+++ Recorded information +++
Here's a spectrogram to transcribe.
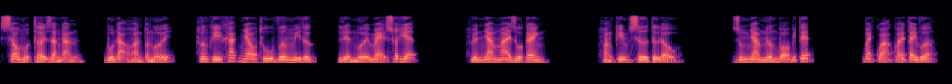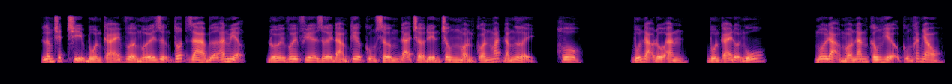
Sau một thời gian ngắn bốn đạo hoàn toàn mới hương khí khác nhau thú vương mỹ thực liền mới mẻ xuất hiện. Huyền nham mai rùa canh. Hoàng kim sư từ đầu. Dung nham nướng bò bít tết. Bách quả quái tay vựa, lâm chết chỉ bốn cái vừa mới dựng tốt ra bữa ăn miệng đối với phía dưới đám kia cũng sớm đã chờ đến trông mòn con mắt đám người hô. Bốn đạo đồ ăn bốn cái đội ngũ. Mỗi đạo món ăn công hiệu cũng khác nhau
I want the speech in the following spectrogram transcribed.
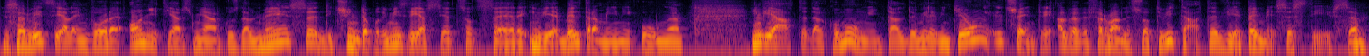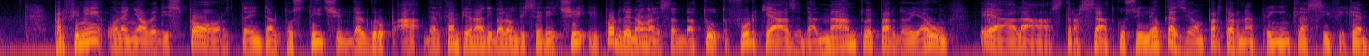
Il servizio alla invore ogni tiars miarcus dal mese di 5 dopo di mesi a 7 sere in via Beltramini 1. Inviate dal Comune in tal 2021, il centro aveva fermato le sue attività via per i mesi estivi. Per finire, una nuova di sport in tal posticip dal gruppo A del campionato di ballon di Serie C, il Pordenone è stato battuto furchiase dal Mantua e Pardoia 1 e ha strassato così le occasioni per tornare prima in classifiche.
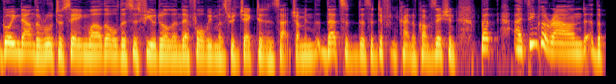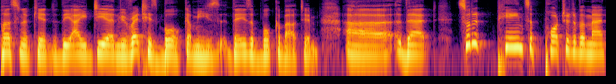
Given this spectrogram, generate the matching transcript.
going down the route of saying, well, all this is feudal and therefore we must reject it and such. I mean, that's a, that's a different kind of conversation. But I think around the person of Kit, the idea, and we read his book. I mean, there is a book about him uh, that sort of paints a portrait of a man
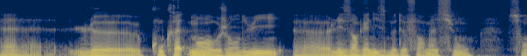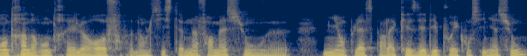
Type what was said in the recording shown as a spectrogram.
Euh, concrètement, aujourd'hui, euh, les organismes de formation sont en train de rentrer leur offre dans le système d'information mis en place par la Caisse des dépôts et consignations.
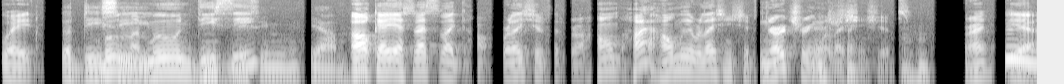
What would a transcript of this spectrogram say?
Wait, The DC Moon, Moon DC. Moon- yeah. Okay, yeah, so that's like relationships, home, hi- homely relationships, nurturing Interesting. relationships, Mhm. right? Hmm. Yeah.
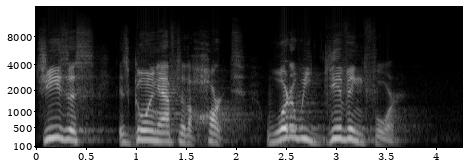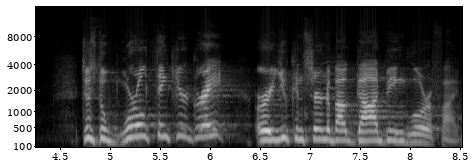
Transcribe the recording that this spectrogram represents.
Jesus is going after the heart. What are we giving for? Does the world think you're great, or are you concerned about God being glorified?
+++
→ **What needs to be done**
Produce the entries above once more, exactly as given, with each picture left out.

→ **Exercise solution**
Here's a spectrogram to transcribe.
Sau một thời gian ngắn bốn đạo hoàn toàn mới hương khí khác nhau thú vương mỹ thực liền mới mẻ xuất hiện. Huyền nham mai rùa canh. Hoàng kim sư từ đầu. Dung nham nướng bò bít tết. Bách quả quái tay vựa, lâm chết chỉ bốn cái vừa mới dựng tốt ra bữa ăn miệng đối với phía dưới đám kia cũng sớm đã chờ đến trông mòn con mắt đám người hô. Bốn đạo đồ ăn bốn cái đội ngũ. Mỗi đạo món ăn công hiệu cũng khác nhau
I want the speech in the following spectrogram transcribed.
Il servizio alla invore ogni tiars miarcus dal mese di 5 dopo di mesi a 7 sere in via Beltramini 1. Inviate dal Comune in tal 2021, il centro aveva fermato le sue attività via per i mesi estivi. Per finire, una nuova di sport in tal posticip dal gruppo A del campionato di ballon di Serie C, il Pordenone è stato battuto furchiase dal Mantua e Pardoia 1 e ha strassato così le occasioni per tornare prima in classifiche.
Given this spectrogram, generate the matching transcript.
going down the route of saying, well, all this is feudal and therefore we must reject it and such. I mean, that's a, that's a different kind of conversation. But I think around the person of Kit, the idea, and we read his book. I mean, there is a book about him uh, that sort of paints a portrait of a man
Type what was said in the recording shown as a spectrogram.
Euh, concrètement, aujourd'hui, euh, les organismes de formation sont en train de rentrer leur offre dans le système d'information mis en place par la Caisse des dépôts et consignations.
What would a transcript of this spectrogram say?
Wait, The DC Moon, Moon DC. Moon- yeah. Okay, yeah, so that's like relationships, home, hi- homely relationships, nurturing Interesting. relationships, Mhm. right? Hmm. Yeah.
Transcribe the recording that this spectrogram represents.
Jesus is going after the heart. What are we giving for? Does the world think you're great, or are you concerned about God being glorified?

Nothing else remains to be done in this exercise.